Updated, Thursday 4:30 p.m.: The flooding threat is over for the Potomac River near Little Falls. National Weather Service estimates show the peak flood stage of 10.33 feet on Wednesday to have passed.
At 4:30 p.m. Thursday the river measured at 7.1 feet.
Updated, Tuesday 11 p.m.: Minor flooding is still expected of the Potomac River near Little Falls, though National Weather Service estimates have decreased the peak estimated flood stage to 11.4 feet on Thursday, down from Monday’s estimate of 15.3 feet.
At 11 p.m. Tuesday the river measured at 8.93 feet.
National Weather Service estimates continue to show flooding in areas south of Little Falls.
Updated, Tuesday 10 a.m.: Moderate flooding is still expected of the Potomac River near Little Falls, though National Weather Service estimates have decreased the peak estimated flood stage to 12.2 feet on Thursday, down from Monday’s estimate of 15. 3 feet.

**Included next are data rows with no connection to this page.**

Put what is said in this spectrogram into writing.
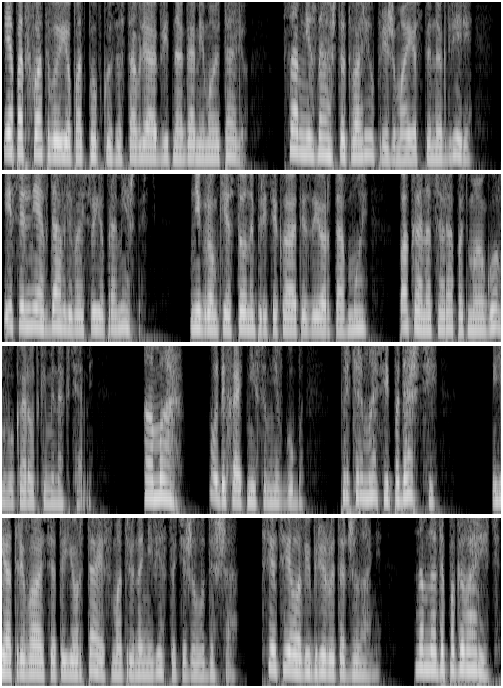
Я подхватываю ее под попку и заставляю обвить ногами мою талию. Сам не знаю, что творю, прижимаю ее спиной к двери и сильнее вдавливаясь в ее промежность. Негромкие стоны перетекают из ее рта в мой, пока она царапает мою голову короткими ногтями. «Амар!» — выдыхает Ниса мне в губы. «Притормози, подожди!» Я отрываюсь от ее рта и смотрю на невесту, тяжело дыша. Все тело вибрирует от желания. Нам надо поговорить.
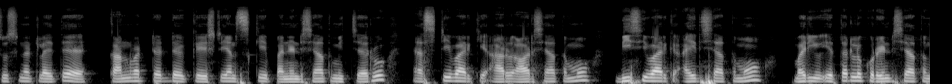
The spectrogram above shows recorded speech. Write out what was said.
చూసినట్లయితే కన్వర్టెడ్ క్రిస్టియన్స్కి పన్నెండు శాతం ఇచ్చారు. ఎస్టీ వారికి ఆరు ఆరు శాతము బీసీ వారికి ఐదు శాతము మరియు ఇతరులకు రెండు శాతం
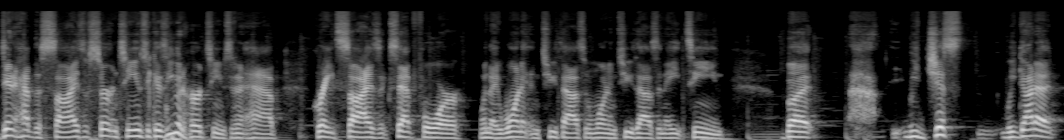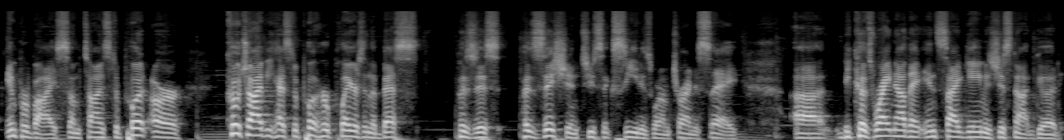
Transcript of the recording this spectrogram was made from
didn't have the size of certain teams, because even her teams didn't have great size except for when they won it in 2001 and 2018. But we just we got to improvise sometimes to put our coach Ivey has to put her players in the best posi- position to succeed is what I'm trying to say. Uh, because right now that inside game is just not good.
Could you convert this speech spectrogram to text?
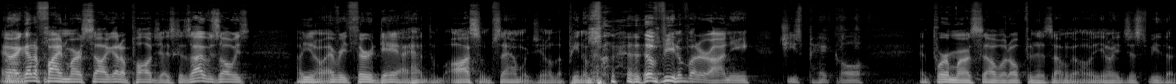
Anyway, I got to find Marcel. I got to apologize because I was always, uh, you know, every third day I had the awesome sandwich. You know, the peanut the peanut butter honey, cheese pickle, and poor Marcel would open his up and go, you know, he'd just be the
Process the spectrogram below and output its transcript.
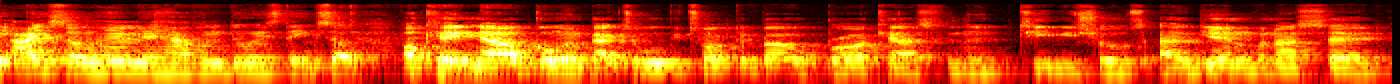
me? ISO him and have him do his thing. So Okay, now going back to what we talked about broadcasting the TV shows. Again, when I said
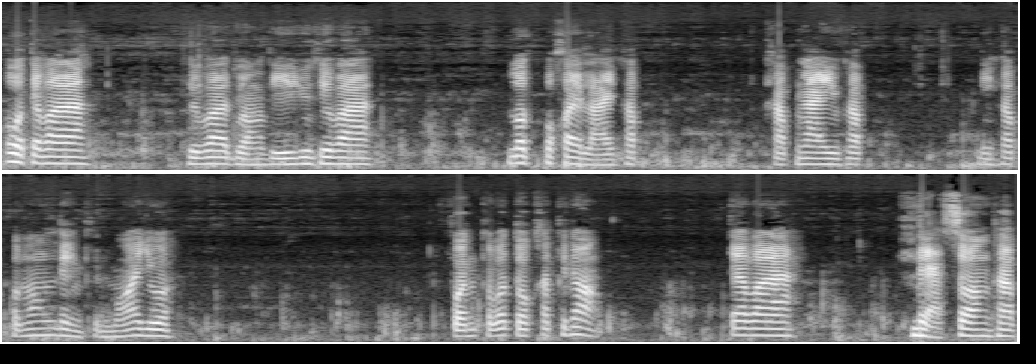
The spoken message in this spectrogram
โอ้แต่ว่า ถือว่าดวงดีอยู่ที่ว่ารถบ่ค่อยหลายครับ ขับง่ายอยู่ครับ นี่ครับกำลังเล่งขึ้นหมออยู่ฝนกับว่าตกครับพี่น้อง แต่ว่าแดดซองครับ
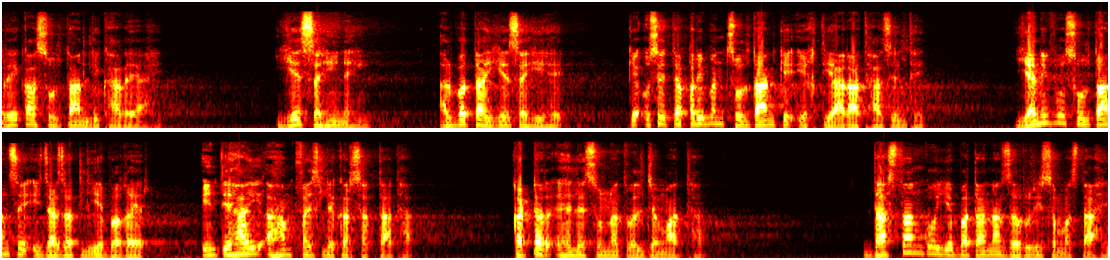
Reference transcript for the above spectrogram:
رے کا سلطان لکھا گیا ہے۔ یہ صحیح نہیں، البتہ یہ صحیح ہے کہ اسے تقریباً سلطان کے اختیارات حاصل تھے یعنی وہ سلطان سے اجازت لیے بغیر انتہائی اہم فیصلے کر سکتا تھا۔ کٹر اہل سنت والجماعت تھا۔ داستان کو یہ بتانا ضروری سمجھتا ہے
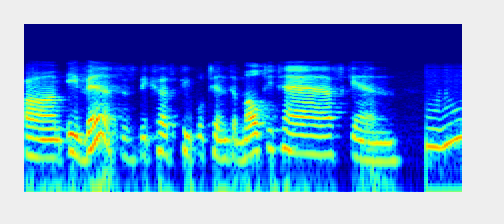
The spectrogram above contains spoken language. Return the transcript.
um, events is because people tend to multitask and mm-hmm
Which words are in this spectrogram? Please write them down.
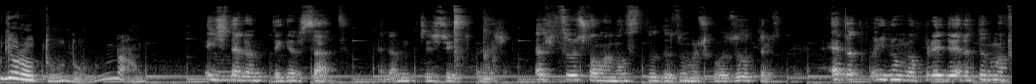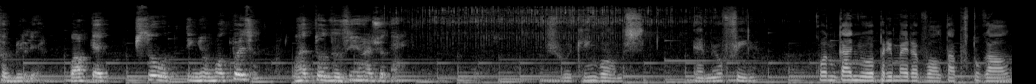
Melhorou tudo. Não. Isto era muito engraçado, era muito giro. Mas as pessoas falavam-se todas umas com as outras. Era, e no meu prédio era toda uma família. Qualquer pessoa que tinha uma coisa, lá todos iam ajudar. Joaquim Gomes é meu filho. Quando ganhou a primeira volta a Portugal,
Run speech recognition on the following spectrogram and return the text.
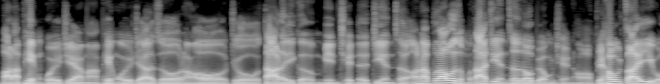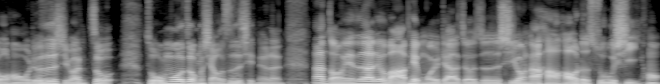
把他骗回家嘛，骗回家之后，然后就搭了一个免钱的计程车啊，他不知道为什么搭计程车都不用钱哈，不要在意我哈，我就是喜欢琢琢磨这种小事情的人。那总而言之，他就把他骗回家之后，就是希望他好好的梳洗哈。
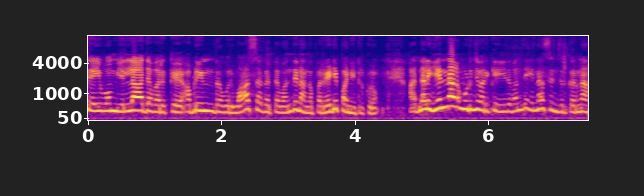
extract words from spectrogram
செய்வோம் இல்லாதவருக்கு அப்படின்ற ஒரு வாசகத்தை வந்து நாங்கள் இப்போ ரெடி பண்ணிட்டு இருக்கிறோம். அதனால என்னால் முடிஞ்ச வரைக்கும் இது வந்து என்ன செஞ்சுருக்குறேன்னா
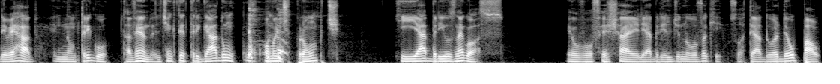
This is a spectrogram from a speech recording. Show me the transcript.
Deu errado. Ele não trigou. Tá vendo? Ele tinha que ter trigado um, um command prompt que ia abrir os negócios. Eu vou fechar ele e abrir ele de novo aqui. O sorteador deu pau.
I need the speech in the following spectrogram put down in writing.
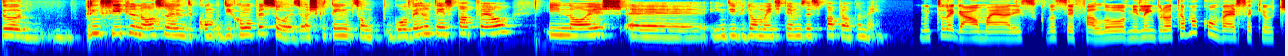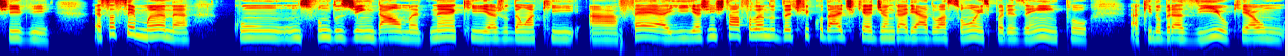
do princípio nosso né, de, como, de como pessoas. Eu acho que tem, são, o governo tem esse papel e nós é, individualmente temos esse papel também. Muito legal, Mayara, isso que você falou. Me lembrou até uma conversa que eu tive essa semana com uns fundos de endowment, né, que ajudam aqui a fé, e a gente estava falando da dificuldade que é de angariar doações, por exemplo, aqui no Brasil, que é, um,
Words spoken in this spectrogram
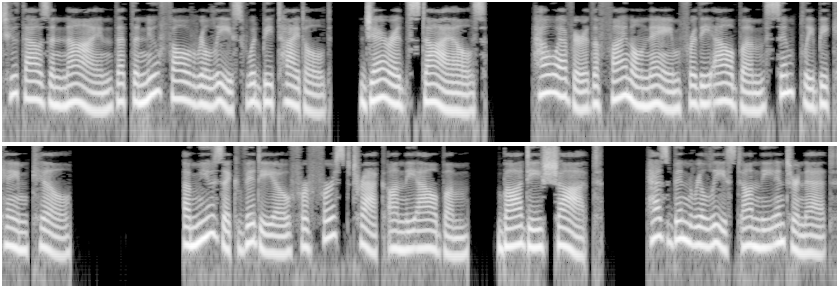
2009 that the new fall release would be titled, Jared Styles. However the final name for the album simply became Kill. A music video for first track on the album, Body Shot, has been released on the Internet,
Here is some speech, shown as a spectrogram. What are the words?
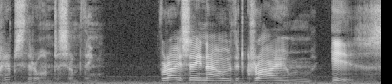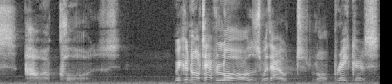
perhaps they're on to something. For I say now that crime is our cause. We cannot have laws without lawbreakers.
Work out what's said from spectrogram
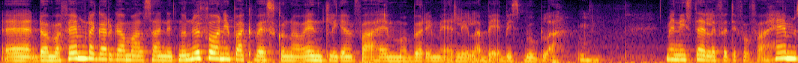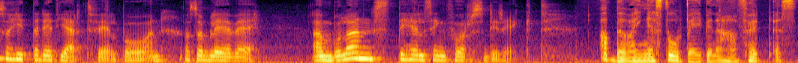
Eh, de var fem dagar gamla och sa att nu får ni packa väskorna och äntligen få hem och börja med er lilla bebisbubbla. Mm. Men istället för att få fara hem så hittade de ett hjärtfel på honom och så blev det ambulans till Helsingfors direkt. Abbe var ingen stor baby när han föddes,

At 9 a.m. Tuesday the river measured at 7.8 feet.
Original Story, Monday: The Potomac River is expected to flood by late Tuesday evening, contributing to what may be the worst deluge this region has seen in 40 years.
The National Weather Service (NWS) has issued a flood warning in effect Tuesday for the Potomac River near Little Falls and Point of Rocks. The flooding will affect Montgomery County, as well as Frederick and Loudoun counties in Virginia.
"Residents and businesses along the Potomac River from Hancock downstream to and including Washington DC should prepare for a flood not seen since the floods of 1996," an NWS release stated.
The river is expected to rise above the flood stage of 10 feet Tuesday evening, and continue to rise above 15 feet by Thursday morning, according to the NWS report.
At Little Falls, NWS considers a river stage above 14 feet as "major" flooding, according to its website.
In the C&O Canal National Historical Park, National Park Service officials have standard flood protection procedures underway, and were working to lower water levels in the canal and to secure the park's canal boat replica.
However, NPS teams were pulled from the park Monday due to high winds, said Park Service spokesman John Noel.
Crews will return when it’s safe to continue flood preparations, Noel said.
The park was closed to visitors Monday, and officials hadn't yet made a determination as to whether it would be open Tuesday.
“All floods have the potential to be damaging,” Noel said. “We have standard procedures we’re implementing so we can withstand any level of flood that may come.”
The flooding may pose a threat to historic lockhouses along the canal, some of which have been renovated by park advocacy group C&O Canal Trust as part of the group’s Canal Quarters program.
The renovated lockhouses at lower elevations – about half of the renovated structures, including Lockhouses 6, 22, 26, and 28 – are “under some amount of threat,” said Trust program manager Becky Curtis.
The Trust began work before the storm to protect the buildings and remove furniture from lower levels, but high winds Monday temporarily halted the preparation work.
Volunteers will return after winds die down to sandbag the houses, Curtis said.
“We’re hoping there’s a window between the storm surge now and the river crest,” Curtis said.
If the Potomac flood stage reaches 15 feet, most of the C&O Canal towpath below Edwards Ferry will be covered, access to Violette’s Lock in Potomac will be flooded and water will flow down the side walk near the Georgetown Visitors Center, according to the NWS report.
At 5 p.m. Monday, the river measured at 3.7 feet.
Smaller waterways around the county, including Seneca Creek have already flooded and are contributing to the larger flood of the river, according to the NWS.